This document is one of a set of documents about how to work safely in different types of workplace. This guidance is intended for use by the construction sector. It first came into effect on 6 April 2020 and extends until further notice. Companies should consider their operations in light of this guidance.
This guide is underpinned by a spirit of collaborative working between companies and their workforce. Throughout, the term companies and trade union or workforce representatives is used in that context, recognising that companies have a legal responsibility to maintain workplace health and safety and must consult with the health and safety representative selected by a recognised trade union or, if there is not one, a representative chosen by workers. Companies cannot decide who the workforce representative will be.

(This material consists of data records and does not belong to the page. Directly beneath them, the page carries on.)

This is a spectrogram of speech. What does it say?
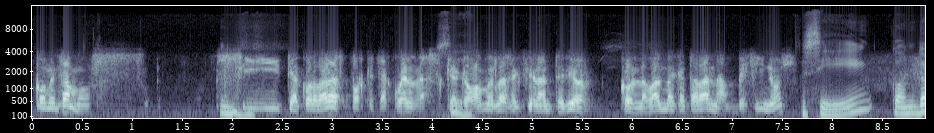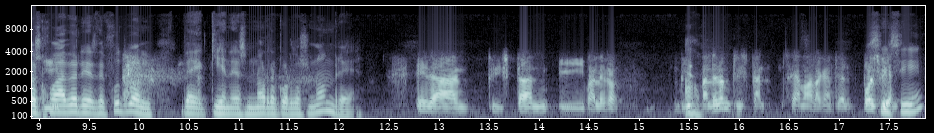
Comenzamos. Si te acordarás, porque te acuerdas, que acabamos la sección anterior con la banda catalana Vecinos. Sí, con dos jugadores de fútbol de quienes no recuerdo su nombre. Eran Tristán y Valerón. Bien, Ah. Valerón Tristán se llamaba la canción. Pues sí, bien, sí.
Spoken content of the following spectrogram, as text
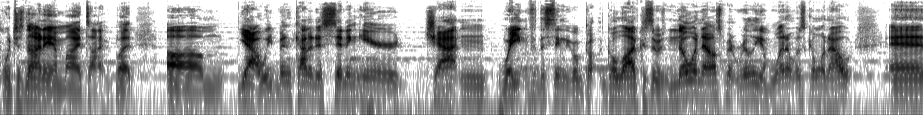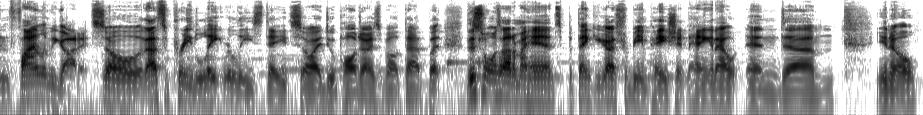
which is 9 a.m my time but um yeah we've been kind of just sitting here chatting, waiting for this thing to go, go live because there was no announcement really of when it was going out. And finally we got it. So that's a pretty late release date. So I do apologize about that. But this one was out of my hands. But thank you guys for being patient and hanging out. And, um, you know,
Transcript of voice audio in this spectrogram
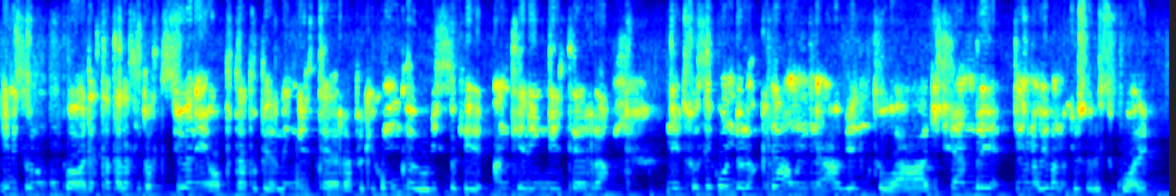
e mi sono un po' adattata alla situazione e ho optato per l'Inghilterra perché comunque avevo visto che anche l'Inghilterra nel suo secondo lockdown avvenuto a dicembre non avevano chiuso le scuole.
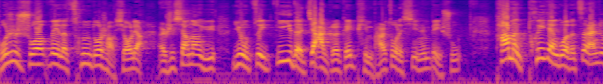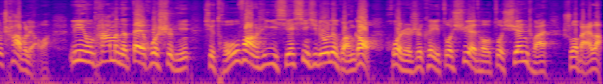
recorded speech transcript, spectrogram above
不是说为了冲多少销量，而是相当于用最低的价格给品牌做了信任背书。他们推荐过的自然就差不了啊。利用他们的带货视频去投放是一些信息流的广告，或者是可以做噱头、做宣传。说白了，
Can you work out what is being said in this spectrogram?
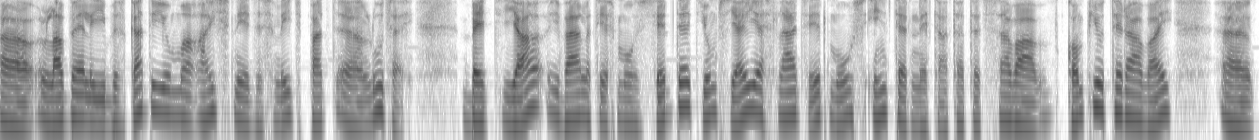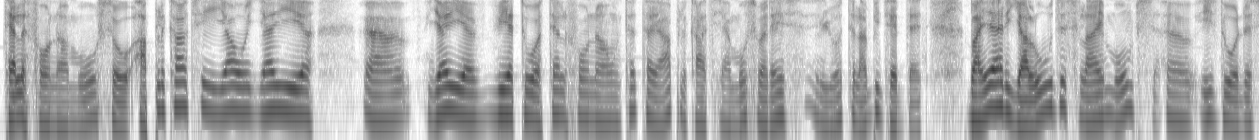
labvēlības gadījumā aizsniedzas līdz pat uh, lūdzai. Bet, ja vēlaties mūs dzirdēt, jums jāieslēdz ir mūsu internetā, tātad savā kompjuterā vai uh, telefonā mūsu aplikācija jau jāie, uh, jāievieto telefonā un tad tajā aplikācijā mūs varēs ļoti labi dzirdēt. Vai arī jālūdzas, lai mums uh, izdodas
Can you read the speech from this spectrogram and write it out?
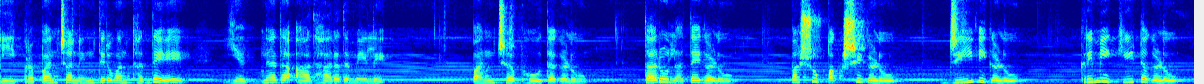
ಈ ಪ್ರಪಂಚ ನಿಂತಿರುವಂಥದ್ದೇ ಯಜ್ಞದ ಆಧಾರದ ಮೇಲೆ. ಪಂಚಭೂತಗಳು, ತರುಲತೆಗಳು ಪಶು ಪಕ್ಷಿಗಳು ಜೀವಿಗಳು, ಕ್ರಿಮಿಕೀಟಗಳು,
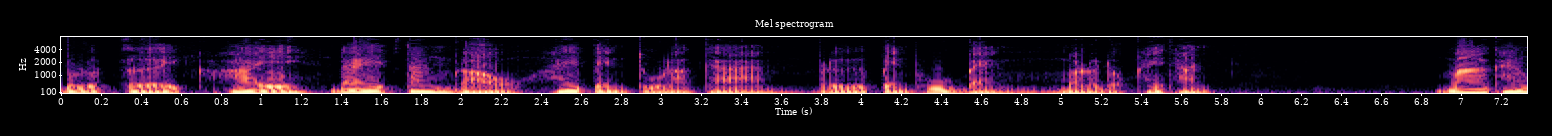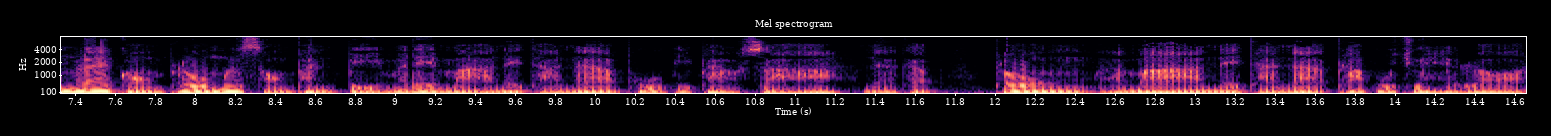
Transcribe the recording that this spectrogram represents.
บุรุษเอ๋ยใครได้ตั้งเราให้เป็นตุลาการ หรือเป็นผู้แบ่งมรดกให้ท่าน มาครั้งแรกของพระองค์เมื่อ 2,000 ปีไม่ได้มาในฐานะผู้พิพากษานะครับพระองค์มาในฐานะพระผู้ช่วยให้รอด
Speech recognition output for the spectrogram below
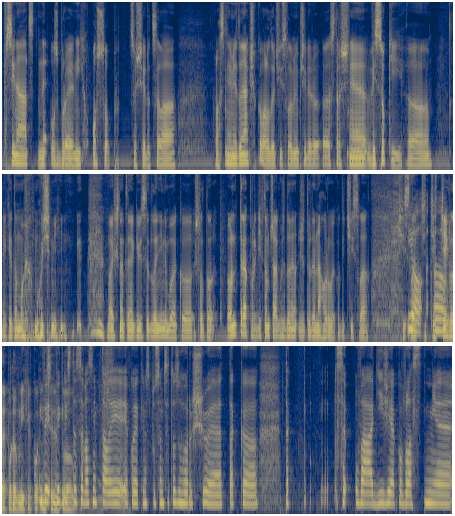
13 neozbrojených osob, což je docela... Vlastně mě to nějak šokovalo, to číslo mně přijde do, uh, strašně vysoký. Uh, jak je to mo- možný? Máš na to nějaké vysvětlení? Nebo jako šlo to... On teda tvrdí v tom článku, že to jde, že to jde nahoru, jako ty čísla, čísla Jo, tě, tě, eh, těchhle podobných jako Vy, incidentů. vy, když jste se vlastně ptali, jako jakým způsobem se to zhoršuje, tak, tak se uvádí, že jako vlastně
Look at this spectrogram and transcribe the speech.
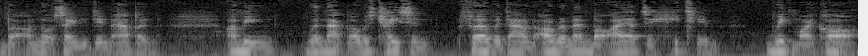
but I'm not saying it didn't happen. I mean, when that guy was chasing further down, I remember I had to hit him with my car.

In line with the joint position published by the Scottish Government and the relevant Health and Safety enforcement authorities, it is essential that employers carry out a COVID-19 risk assessment. These should be developed where possible together with union health and safety representatives. For workplaces, without union representation, union health and safety representatives will be available upon request to support the development of workplace risk assessments.

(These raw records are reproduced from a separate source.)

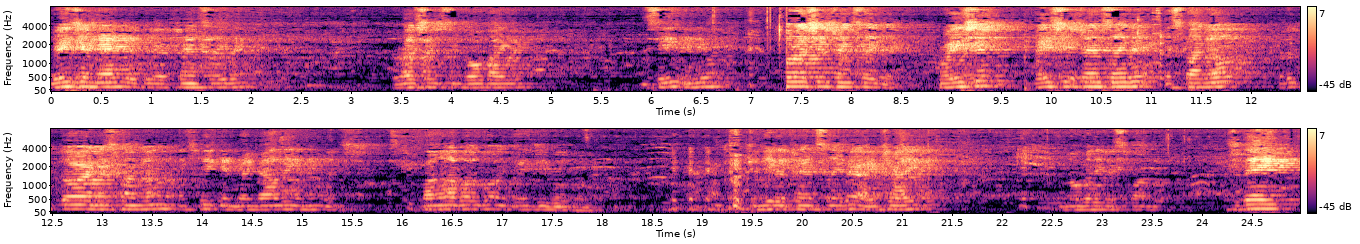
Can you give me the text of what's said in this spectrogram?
Raise your hand if you're translating. The Russians can go by you. You see, anyone? Russian translator. Croatian, Croatian translated, Espanol, Lukdor in Espanol, and speak in Bengali and English. Bangla Bogo and Greji Bogo. you need a translator? I tried. Nobody responded. Today,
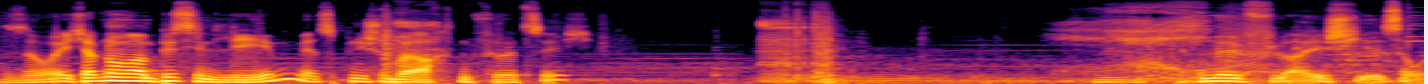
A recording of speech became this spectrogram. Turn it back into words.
So, ich habe noch mal ein bisschen Lehm. Jetzt bin ich schon bei 48. Gammelfleisch, hier ist auch.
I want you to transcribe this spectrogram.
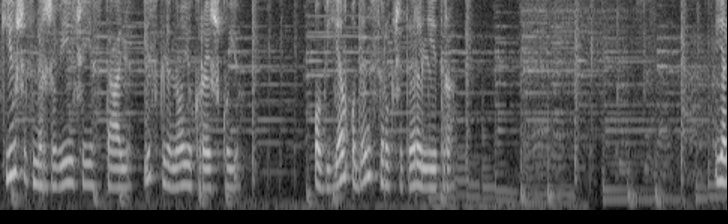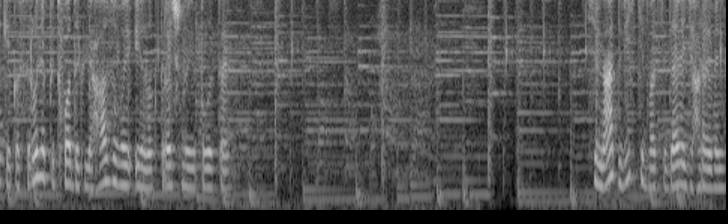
Ківш з нержавіючої сталі із скляною кришкою. Об'єм 1,44 літра. Як і касируля підходить для газової і електричної плити. Ціна 229 гривень.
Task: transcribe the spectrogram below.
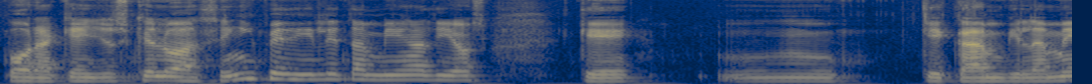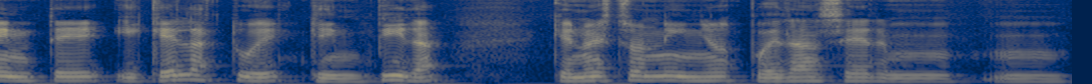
por aquellos que lo hacen y pedirle también a Dios que, mm, que cambie la mente y que Él actúe, que impida que nuestros niños puedan ser mm, mm,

The guidance emphasises in particular the importance of undertaking a robust and ongoing risk based assessment with full input from trade union or workforce representatives, and to keep all risk mitigation measures under regular review so that workplaces continue to feel, and be, safe.
Publication of this guidance does not signal a change in Scotland’s lockdown policy, except where otherwise indicated.

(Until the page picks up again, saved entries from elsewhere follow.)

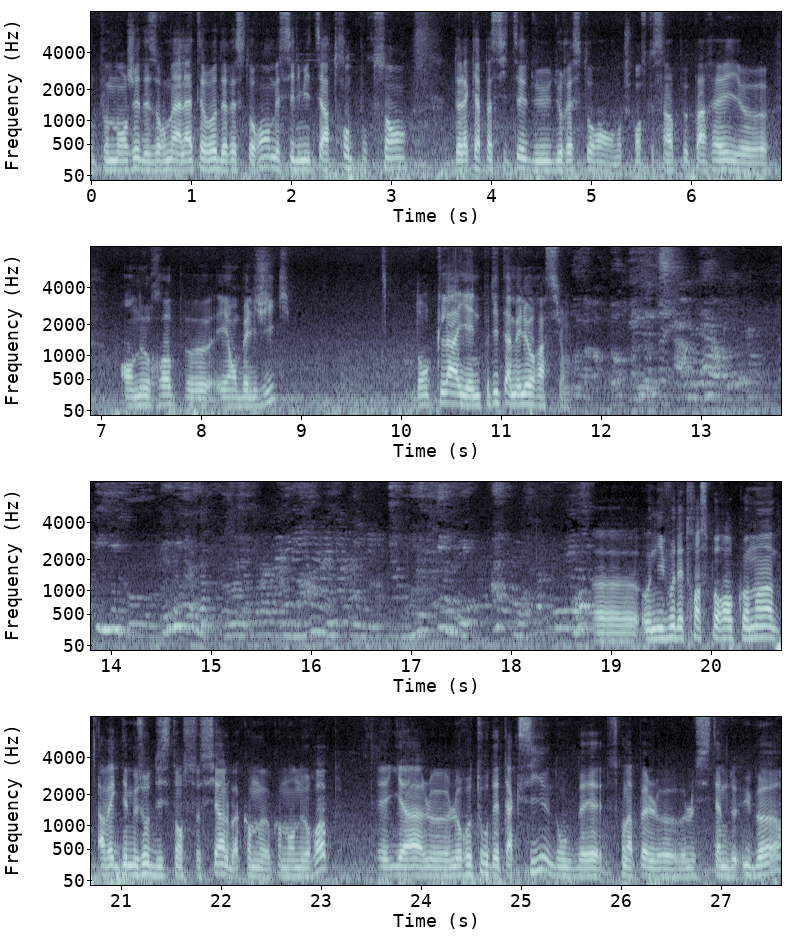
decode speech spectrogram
on peut manger désormais à l'intérieur des restaurants, mais c'est limité à 30% de la capacité du, restaurant. Donc je pense que c'est un peu pareil euh, en Europe euh, et en Belgique. Donc là, il y a une petite amélioration. Au niveau des transports en commun, avec des mesures de distance sociale, bah, comme en Europe, il y a le, retour des taxis, donc ce qu'on appelle le, système de Uber.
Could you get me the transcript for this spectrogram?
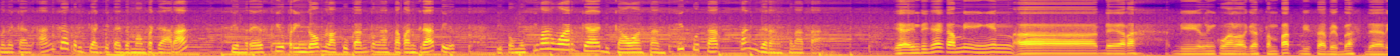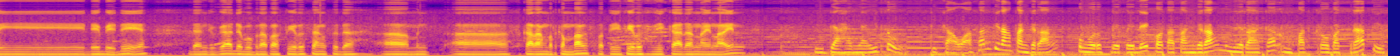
menekan angka terjangkitnya demam berdarah, tim rescue Perindo melakukan pengasapan gratis di pemukiman warga di kawasan Ciputat, Tangerang Selatan. Ya intinya kami ingin uh, daerah di lingkungan warga setempat bisa bebas dari DBD ya dan juga ada beberapa virus yang sudah uh, men, uh, sekarang berkembang seperti virus Zika dan lain-lain. Tidak hanya itu, di kawasan Pinang Tangerang, pengurus DPD Kota Tangerang menyerahkan empat gerobak gratis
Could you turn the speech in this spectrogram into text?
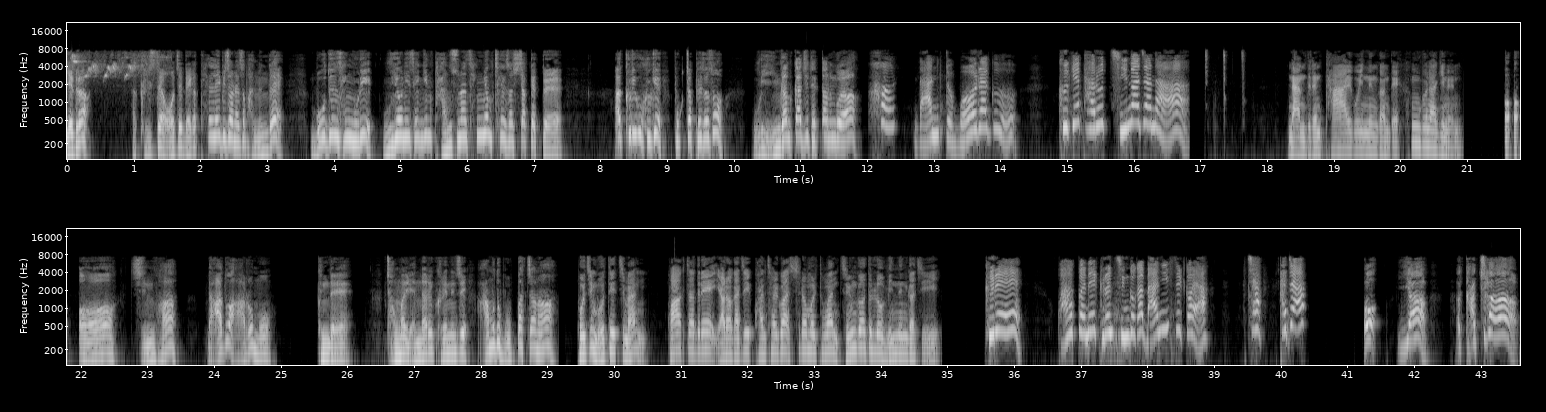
얘들아, 아, 글쎄 어제 내가 텔레비전에서 봤는데 모든 생물이 우연히 생긴 단순한 생명체에서 시작됐대. 아, 그리고 그게 복잡해져서 우리 인간까지 됐다는 거야. 헐, 난 또 뭐라고. 그게 바로 진화잖아. 남들은 다 알고 있는 건데 흥분하기는. 어, 어, 어, 진화? 나도 알아, 뭐. 근데, 정말 옛날엔 그랬는지 아무도 못 봤잖아. 보지 못했지만 과학자들의 여러 가지 관찰과 실험을 통한 증거들로 믿는 거지. 그래. 과학관에 그런 증거가 많이 있을 거야. 자, 가자. 어, 야! 같이 가!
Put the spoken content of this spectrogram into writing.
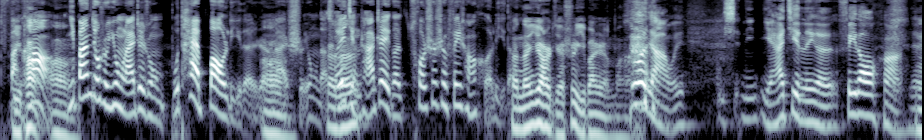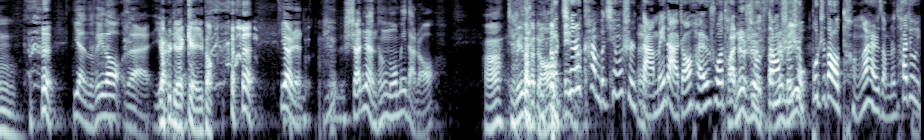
反抵抗嗯一般就是用来这种不太暴力的人啊来使用的，所以警察这个措施是非常合理的。但咱燕儿姐是一般人吗？呵家伙，你你还记得那个飞刀哈？嗯，燕子飞刀，对，燕儿姐给一刀 第二姐，闪闪腾挪没打着，啊，没打着。其实看不清是打没打着，还是说他就当时是不知道疼啊，还是怎么着，他就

The Coronavirus (COVID-19): framework for decision making – Scotland’s route map through and out of the crisis, was published on 21 May and states that in Phase 1: We are also planning for the construction sector to implement the first two phases in its restart plan (planning and pre-start site preparations) with a decision to move to 'phase 2' of the construction sector's plan (soft re-start) only after consulting with government to ensure it is safe to do so and in line with public health advice. Decisions on the timing of progression through phases will be made in line with the Route Map.
Business and physical distancing
This guidance should be read in conjunction with the Scottish Government’s business and physical distancing guidance. It provides further guidance for the construction sector to help businesses determine what constitutes ‘essential’ work that may be able to continue.
As laid out in the business and physical distancing guidance, essential services are defined in relation to the 13 Critical National Infrastructure (CNI) sectors (energy; communications (Telecommunications, Public Broadcast, Postal Services, Internet), government, transport, finance, civil nuclear, defence, chemicals, space, health, food, water and waste, and emergency services). The 13 CNI sectors collectively provide the essential services on which daily life depends and each sector has critical interdependencies with the others.
The Scottish Government has initiated a broad collaborative process to develop sectoral guidance which will underpin that managed transition and provide clarity and confidence to industry, employees and local communities, protect public health and concurrently optimise economic recovery. Aligned with that we are reviewing and enhancing testing and enforcement arrangements, and ensuring that the guidance is coherent and connected, recognising for example transport and other inter-dependencies.
We are working with the UK Government to align our approach and guidance, where possible and on the basis of scientific evidence on the levels of infection in Scotland. This guidance aims to assist employers, businesses and their workforce ensure a safe working environment and readers will recognise consistent themes within this guidance with the UK Government’s Working Safely during COVID-19 publications.
The Scottish Government has high expectations of how fair work principles should be applied during the current crisis and have issued a joint statement with the STUC which should be taken into account when applying this guidance.
Companies should ensure their health and safety professionals and representatives have the skills, training and knowledge to understand the risks associated with COVID-19. Where companies and their workforce do not have access to these skills in-house they should together explore external support options to put in place appropriate mitigation measures, for example through their trade association, health and safety consultancies or trade union health and safety representatives. All can help companies understand the risks associated with different activities and situations within individual companies and offer the support managers and workers may require.
As the Test, Trace, Isolate, Support approach rolls out (Test and Protect as we are calling it), all workers should continue to follow health protection advice to isolate either themselves or as part of their households should anyone in the household exhibit COVID-19 symptoms. Advice within workplaces should continually remind people of the symptoms to look for and clear advice be provided on how to respond should symptoms become apparent at work. Advice for employers on helping staff who need to self-isolate is also available.
This document contains further guidance on construction sites and associated works that can continue under specific conditions.
There has been an unprecedented package of support announced from both the Scottish and UK Governments to support businesses.
This support should help many employers preserve their business, maintain jobs and pay their workers throughout this crisis. Information on this support is available through findbusinesssupport.gov.scot. We urge all businesses to make use of this.
In the event of construction site closures all available support measures must be utilised to protect the jobs and incomes of construction workers.